knows that, as far as some people are concerned, he'll always be the person he was in 2004. He knows because they tell him, even if it's not in so many words.
"It's tough," Leben said. "When I go do an appearance or something, everybody wants to see 'The Cat Smasher.' They want to see the dyed red hair."
If he arrives without it -- in other words, if he shows up looking like a normal human being sporting his natural color -- they act shocked, as if he's tricked them somehow. As if he's obligated to be the wild man they remember from TV nearly seven years ago. As if he has no right to turn down their offer of a free drink, even if they only want to buy him one so they can see him go crazy.
It's not that Leben doesn't know why this reputation still follows him around. His antics on the first season of The Ultimate Fighter
made him one of the show's most dynamic personalities, for better or worse. It turns out that when you drink too much and put your fist through inanimate objects, people tend to remember. Shaking that image hasn't been easy for Leben, and he has, in his estimation, been his own worst enemy for much of his career ever since.
"It's not so much what I do in the practice room, it's what I do outside of the practice room. It's what I choose to put in my body, whether I choose to drink or I choose to eat pizza, whether I choose to stay up too late. I think I've had to learn a lot of stuff the hard way," said Leben.
The difference is, Leben has learned a lot of that stuff in the public eye, beginning with his stint on TUF when he was a reckless 24-year-old, still exorcising some of the demons of his past.
"I grew up a little different than most people and that might be hard for some people to understand, but at the time I thought my behavior was fine," he said. "I thought it was normal. Since then I've worked a lot, done a lot of counseling, and I've realized that there's some things I need to change. I've worked hard at changing them, and obviously I haven't been perfect, but life is about progression. It's not about perfection. I'm still working, still pursuing my goals and trying to be the kind of man I want to be."
For a fighter, certain career goals are relatively simple. You want to win and keep winning, climbing up the ranks until you look down one day and see a shiny belt around your waist. And even though Leben's fighting style is anything but safe, he harbors those same championship dreams.
If he beats Mark Munoz
in Birmingham, England at UFC 138
this Saturday, he said, he can't help but think he'll be right on the edge of making those dreams come true.
"Honestly, in my mind this is for number one contender. He's won three straight, I've won four of my last five, just knocked out Wanderlei Silva
. I think me and Munoz, if I go out there and defeat him and dominate him that should say that, hey, Chris deserves a crack at the title."
One potential roadblock is the fact that he's already lost once to current UFC
middleweight champ Anderson Silva
, who TKO'd Leben in his UFC debut just before becoming champion in 2006. Though the UFC has been historically reluctant to give challengers a rematch against a title-holder who owns a win over them, Leben hopes that putting Munoz away might force the organization's hand, he said.
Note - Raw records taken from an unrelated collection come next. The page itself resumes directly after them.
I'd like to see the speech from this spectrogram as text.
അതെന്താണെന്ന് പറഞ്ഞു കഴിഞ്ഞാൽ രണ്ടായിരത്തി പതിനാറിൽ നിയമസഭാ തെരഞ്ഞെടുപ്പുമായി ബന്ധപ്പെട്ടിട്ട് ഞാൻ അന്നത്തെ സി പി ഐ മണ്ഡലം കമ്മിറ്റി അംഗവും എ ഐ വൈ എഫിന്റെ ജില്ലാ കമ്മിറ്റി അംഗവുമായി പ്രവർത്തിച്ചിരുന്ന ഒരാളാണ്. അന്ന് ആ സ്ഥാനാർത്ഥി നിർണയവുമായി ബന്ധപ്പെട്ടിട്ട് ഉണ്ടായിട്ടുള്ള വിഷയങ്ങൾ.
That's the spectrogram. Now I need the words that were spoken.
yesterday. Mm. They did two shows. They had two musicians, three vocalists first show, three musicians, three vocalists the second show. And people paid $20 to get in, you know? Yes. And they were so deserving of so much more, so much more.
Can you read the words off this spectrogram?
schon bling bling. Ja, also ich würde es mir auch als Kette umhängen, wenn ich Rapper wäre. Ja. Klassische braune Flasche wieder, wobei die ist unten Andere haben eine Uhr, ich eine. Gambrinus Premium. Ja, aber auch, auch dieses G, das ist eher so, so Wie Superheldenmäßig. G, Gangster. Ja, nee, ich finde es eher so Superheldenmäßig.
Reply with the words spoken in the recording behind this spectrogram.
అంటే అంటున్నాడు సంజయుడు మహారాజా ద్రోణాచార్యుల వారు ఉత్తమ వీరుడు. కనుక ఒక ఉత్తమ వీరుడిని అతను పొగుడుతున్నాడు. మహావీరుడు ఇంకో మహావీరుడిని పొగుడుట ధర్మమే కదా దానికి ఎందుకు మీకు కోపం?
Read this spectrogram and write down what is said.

"I think they'd have to take a look at me. They've had reasons, obviously, why they think I shouldn't get a title shot, but if I win this one I think I'm glaring, I'm staring at that number one contender position."
Of course, that assumes he can get past Munoz, whose amateur wrestling pedigree and improved striking game has made him a considerable favorite in the eyes of oddsmakers. That's because, as Leben sees it, people still assume he's little more than a brawler.
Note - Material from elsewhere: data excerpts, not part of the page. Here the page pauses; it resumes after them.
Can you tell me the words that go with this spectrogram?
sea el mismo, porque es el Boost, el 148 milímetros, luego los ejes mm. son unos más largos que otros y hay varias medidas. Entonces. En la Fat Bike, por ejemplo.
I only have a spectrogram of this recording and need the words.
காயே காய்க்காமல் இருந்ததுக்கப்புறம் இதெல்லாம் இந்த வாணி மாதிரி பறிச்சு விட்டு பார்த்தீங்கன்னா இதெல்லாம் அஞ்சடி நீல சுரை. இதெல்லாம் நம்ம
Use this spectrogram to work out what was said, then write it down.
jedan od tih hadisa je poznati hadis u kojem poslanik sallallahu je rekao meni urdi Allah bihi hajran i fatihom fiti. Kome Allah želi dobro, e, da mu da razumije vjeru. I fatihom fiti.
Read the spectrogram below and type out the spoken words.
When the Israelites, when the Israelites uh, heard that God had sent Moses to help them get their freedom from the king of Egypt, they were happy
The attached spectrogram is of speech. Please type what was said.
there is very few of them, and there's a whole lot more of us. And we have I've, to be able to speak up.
"Sometimes I'll read Sherdog[.com] forums and it's, 'Oh, Chris Leben lands another lucky punch,'" he said. "How many times can a guy land a [expletive] lucky punch before you think he must be doing something right?"
Even though he may seem at times like the same slugger he's always been, haphazardly flinging leather and inviting his opponents to do the same, it's not because he's the same reckless kid he used to be. It's not because he hasn't learned anything from those early years, or because he's incapable of doing anything else.
"In my case, it's a calculated risk," he said. "I'll take two to give one. I've got a huge head and I hit hard. But also, my style of fighting, I'm not a fancy guy. You're not going to see me jumping off the cage or throwing a spinning back kick. I throw my left hand. Why? Because it works. And if it ain't broke...you know."